TRY IT
Write the following entries out again exactly, skipping each image.

─── EXCERPTED DATA ───

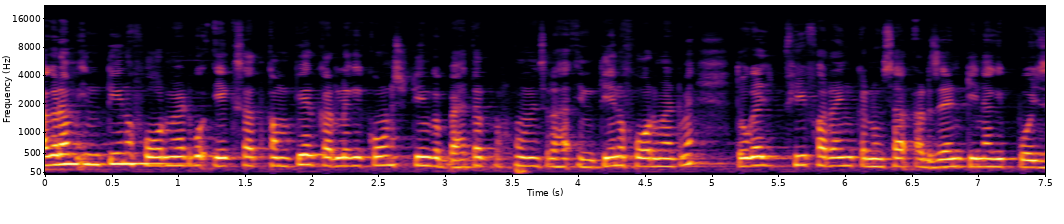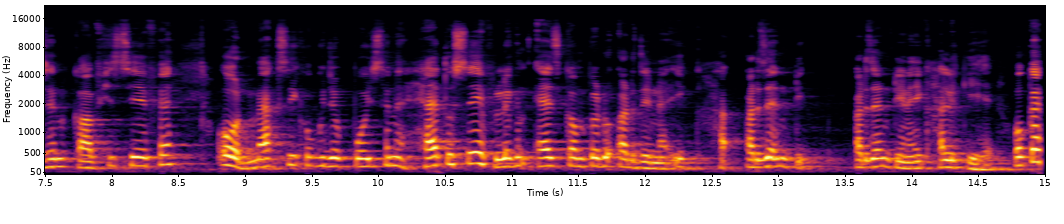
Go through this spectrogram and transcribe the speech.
अगर हम इन तीनों फॉर्मेट को एक साथ कंपेयर कर ले कि कौन सी टीम का बेहतर परफॉर्मेंस रहा इन तीनों फॉर्मेट में। तो गई फीफा रैंक के अनुसार अर्जेंटीना की पोजिशन काफ़ी सेफ़ है और मैक्सिको की जो पोजिशन है, है तो सेफ़ लेकिन एज कंपेयर टू अर्जेंटीना एक अर्जेंटी अर्जेंटीना एक हल्की है ओके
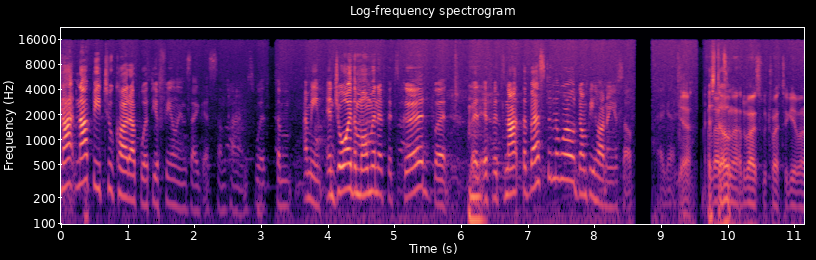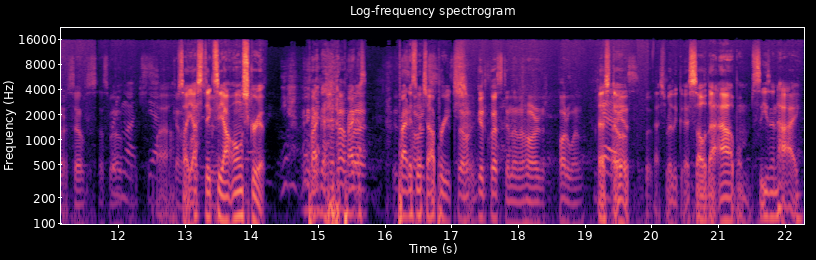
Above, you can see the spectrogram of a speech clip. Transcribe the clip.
not not be too caught up with your feelings i guess sometimes with the i mean enjoy the moment if it's good but but Mm. if it's not the best in the world don't be hard on yourself i guess Yeah, That's that's, dope. an advice we try to give ourselves as well. Pretty much, yeah. Wow. Kinda So y'all stick to- to your own script. Yeah. Practice- practice- it's practice what y'all preach. It's a good question and a hard, hard one. That's Yeah. dope. Yes, but That's really good. So the album, Season High.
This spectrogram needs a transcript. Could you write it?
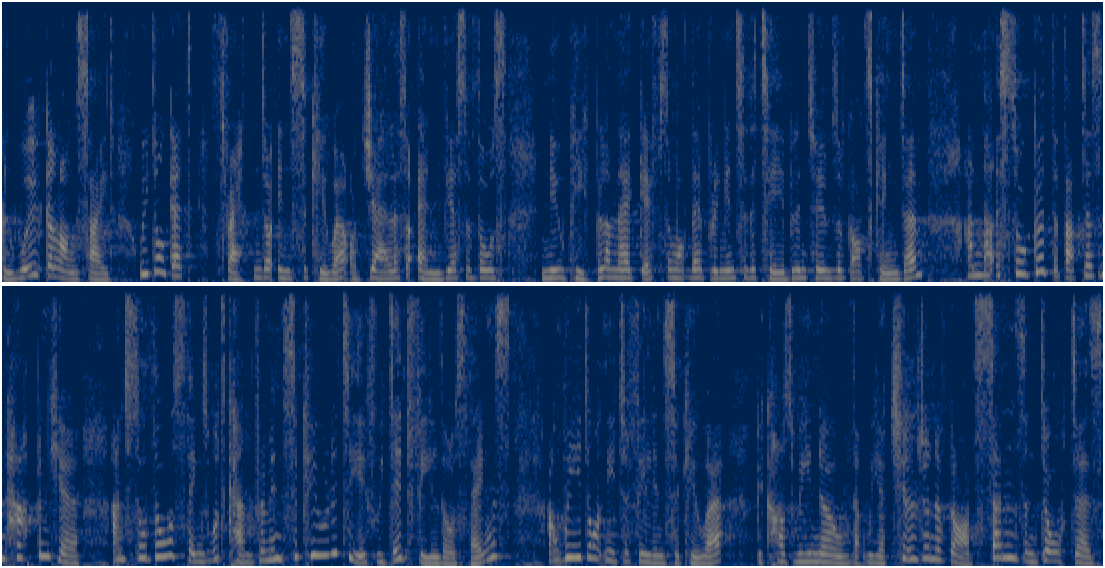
And work alongside. We don't get threatened or insecure or jealous or envious of those new people and their gifts and what they're bringing to the table in terms of God's kingdom. And that is so good that that doesn't happen here. And so those things would come from insecurity if we did feel those things. And we don't need to feel insecure because we know that we are children of God, sons and daughters.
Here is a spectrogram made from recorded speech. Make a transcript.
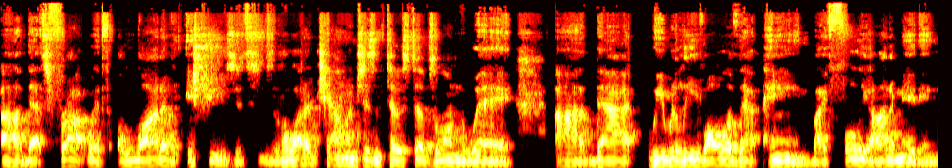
uh, that's fraught with a lot of issues. It's, a lot of challenges and toe stubs along the way uh, that we relieve all of that pain by fully automating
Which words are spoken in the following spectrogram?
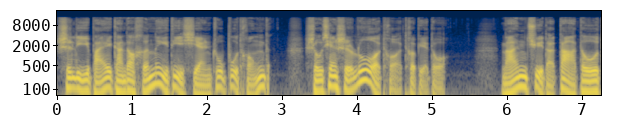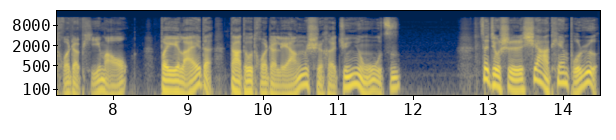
使李白感到和内地显著不同的。首先是骆驼特别多，南去的大都驮着皮毛，北来的大都驮着粮食和军用物资。再就是夏天不热，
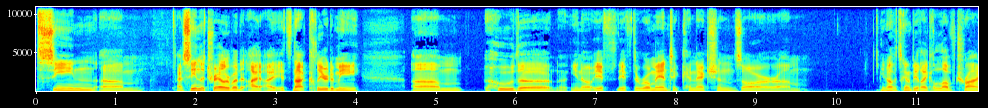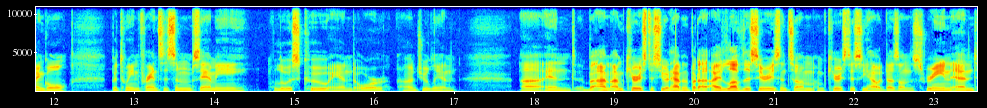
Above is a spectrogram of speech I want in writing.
seen. Um, I've seen the trailer, but I, I it's not clear to me um, who the you know if if the romantic connections are um, you know if it's going to be like a love triangle between Francis and Sammy, Louis Koo, and or uh, Julian. Uh, and but I'm I'm curious to see what happens. But I, I, love the series, and so I'm I'm curious to see how it does on the screen. And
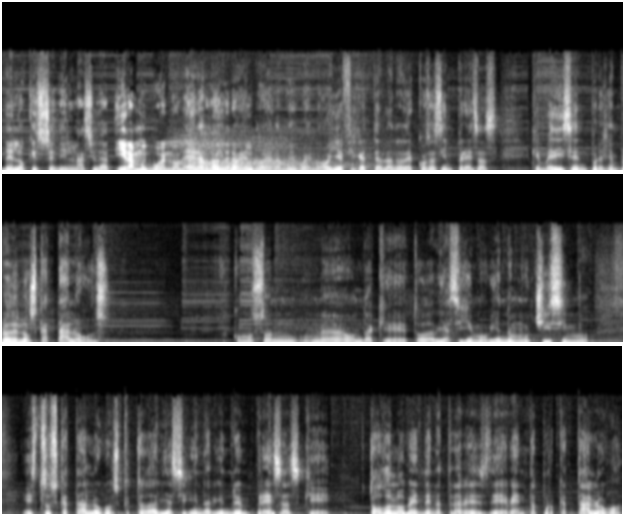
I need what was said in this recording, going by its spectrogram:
de lo que sucedía en la ciudad. Y era muy bueno, la Era verdad, muy, era bueno, muy bueno. era muy bueno. Oye, fíjate, hablando de cosas impresas, ¿qué me dicen, por ejemplo, de los catálogos? ¿Cómo son una onda que todavía sigue moviendo muchísimo? Estos catálogos que todavía siguen habiendo empresas que todo lo venden a través de venta por catálogo.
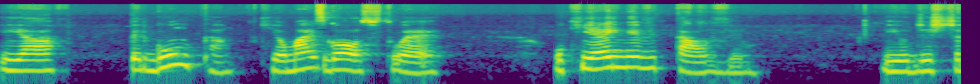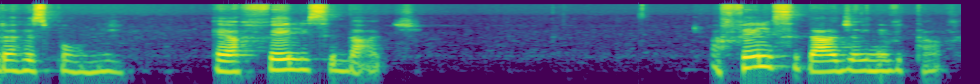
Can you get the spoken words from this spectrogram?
E a pergunta que eu mais gosto é: o que é inevitável? E o Distira responde: é a felicidade. A felicidade é inevitável.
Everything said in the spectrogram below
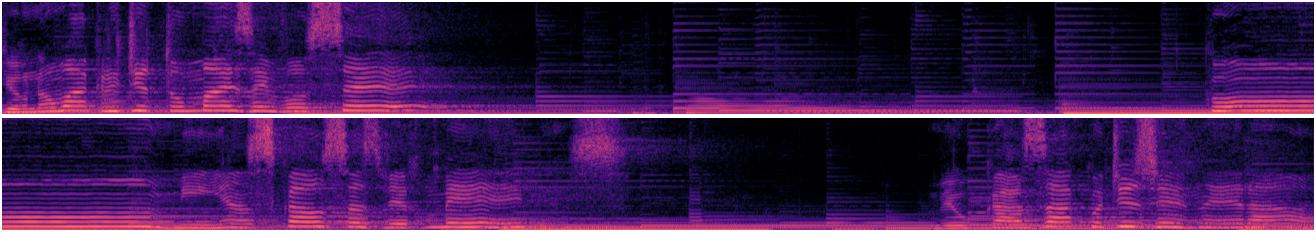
que eu não acredito mais em você. Com minhas calças vermelhas, meu casaco de general,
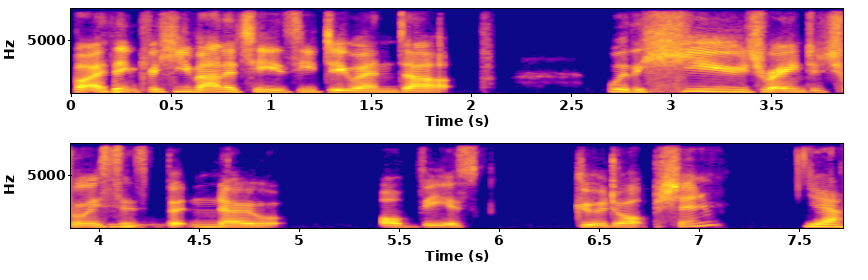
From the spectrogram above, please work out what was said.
But I think for humanities, you do end up with a huge range of choices, but no obvious good option. Yeah.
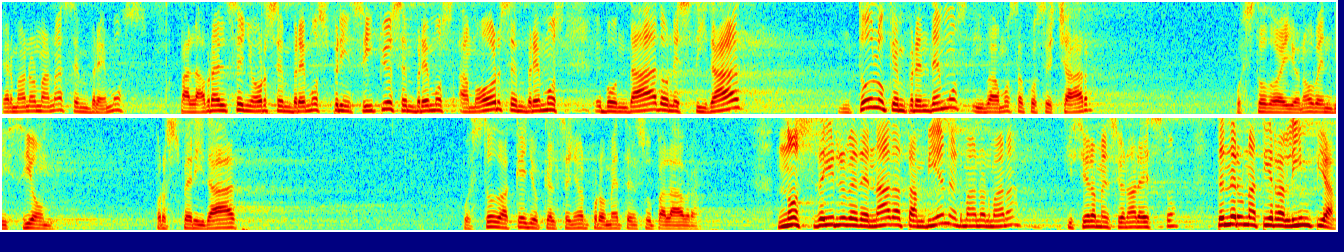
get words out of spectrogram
Hermano, hermana, sembremos palabra del Señor, sembremos principios, sembremos amor, sembremos bondad, honestidad en todo lo que emprendemos y vamos a cosechar pues todo ello, ¿no? Bendición, prosperidad, pues todo aquello que el Señor promete en su palabra. No sirve de nada también, hermano, hermana, quisiera mencionar esto, tener una tierra limpia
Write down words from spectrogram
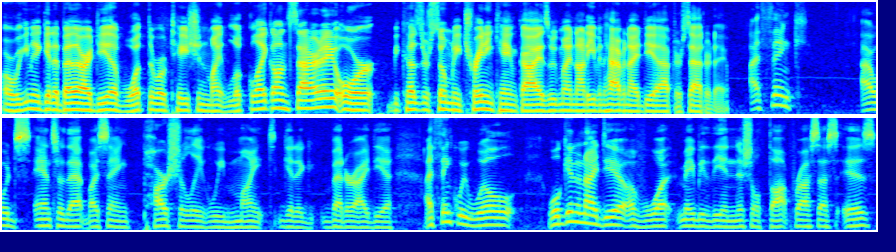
are we going to get a better idea of what the rotation might look like on Saturday, or because there's so many training camp guys, we might not even have an idea after Saturday? I think I would answer that by saying partially we might get a better idea. I think we will. We'll get an idea of what maybe the initial thought process is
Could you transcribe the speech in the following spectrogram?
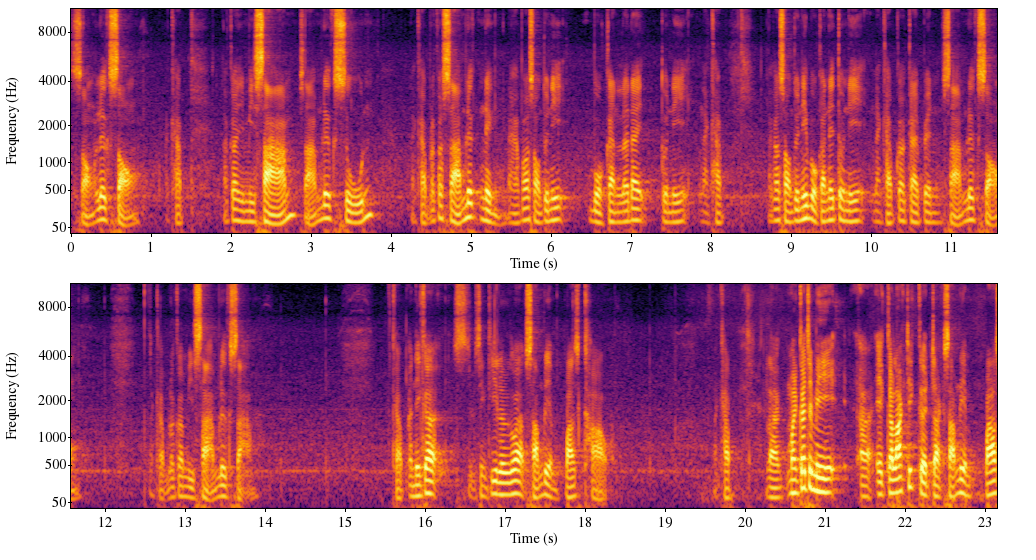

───

TASK OUTPUT
Go through this spectrogram and transcribe the speech.
अगर हम इन तीनों फॉर्मेट को एक साथ कंपेयर कर ले कि कौन सी टीम का बेहतर परफॉर्मेंस रहा इन तीनों फॉर्मेट में। तो गई फीफा रैंक के अनुसार अर्जेंटीना की पोजिशन काफ़ी सेफ़ है और मैक्सिको की जो पोजिशन है, है तो सेफ़ लेकिन एज कंपेयर टू अर्जेंटीना एक अर्जेंटी अर्जेंटीना एक हल्की है ओके
Above, you can see the spectrogram of a speech clip. Transcribe the clip.
not not be too caught up with your feelings i guess sometimes with the i mean enjoy the moment if it's good but but Mm. if it's not the best in the world don't be hard on yourself i guess Yeah, That's that's, dope. an advice we try to give ourselves as well. Pretty much, yeah. Wow. Kinda So y'all stick to- to your own script. Yeah. Practice- practice- it's practice what y'all preach. It's a good question and a hard, hard one. That's Yeah. dope. Yes, but That's really good. So the album, Season High.
This spectrogram needs a transcript. Could you write it?
And work alongside. We don't get threatened or insecure or jealous or envious of those new people and their gifts and what they're bringing to the table in terms of God's kingdom. And that is so good that that doesn't happen here. And so those things would come from insecurity if we did feel those things. And we don't need to feel insecure because we know that we are children of God, sons and daughters.
Here is a spectrogram made from recorded speech. Make a transcript.
uh, that's fraught with a lot of issues. It's, a lot of challenges and toe stubs along the way uh, that we relieve all of that pain by fully automating
Which words are spoken in the following spectrogram?
使李白感到和内地显著不同的。首先是骆驼特别多，南去的大都驮着皮毛，北来的大都驮着粮食和军用物资。再就是夏天不热，
Above is a spectrogram of speech I want in writing.
seen. Um, I've seen the trailer, but I, I it's not clear to me um, who the you know if if the romantic connections are um, you know if it's going to be like a love triangle between Francis and Sammy, Louis Koo, and or uh, Julian. Uh, and but I'm I'm curious to see what happens. But I, I, love the series, and so I'm I'm curious to see how it does on the screen. And
I need what was said in this recording, going by its spectrogram:
de lo que sucedía en la ciudad. Y era muy bueno, la Era verdad, muy, era bueno, muy bueno. era muy bueno. Oye, fíjate, hablando de cosas impresas, ¿qué me dicen, por ejemplo, de los catálogos? ¿Cómo son una onda que todavía sigue moviendo muchísimo? Estos catálogos que todavía siguen habiendo empresas que todo lo venden a través de venta por catálogo.
Can you get the spoken words from this spectrogram?
E a pergunta que eu mais gosto é: o que é inevitável? E o Distira responde: é a felicidade. A felicidade é inevitável.
Everything said in the spectrogram below
que eu não acredito mais em você. Com minhas calças vermelhas, meu casaco de general,
From the spectrogram above, please work out what was said.
But I think for humanities, you do end up with a huge range of choices, but no obvious good option. Yeah.
get words out of spectrogram
Hermano, hermana, sembremos palabra del Señor, sembremos principios, sembremos amor, sembremos bondad, honestidad en todo lo que emprendemos y vamos a cosechar pues todo ello, ¿no? Bendición, prosperidad, pues todo aquello que el Señor promete en su palabra. No sirve de nada también, hermano, hermana, quisiera mencionar esto, tener una tierra limpia
Write down words from spectrogram
are we going to get a better idea of what the rotation might look like on Saturday, or because there's so many training camp guys, we might not even have an idea after Saturday? I think I would answer that by saying partially we might get a better idea. I think we will. We'll get an idea of what maybe the initial thought process is
Could you transcribe the speech in the following spectrogram?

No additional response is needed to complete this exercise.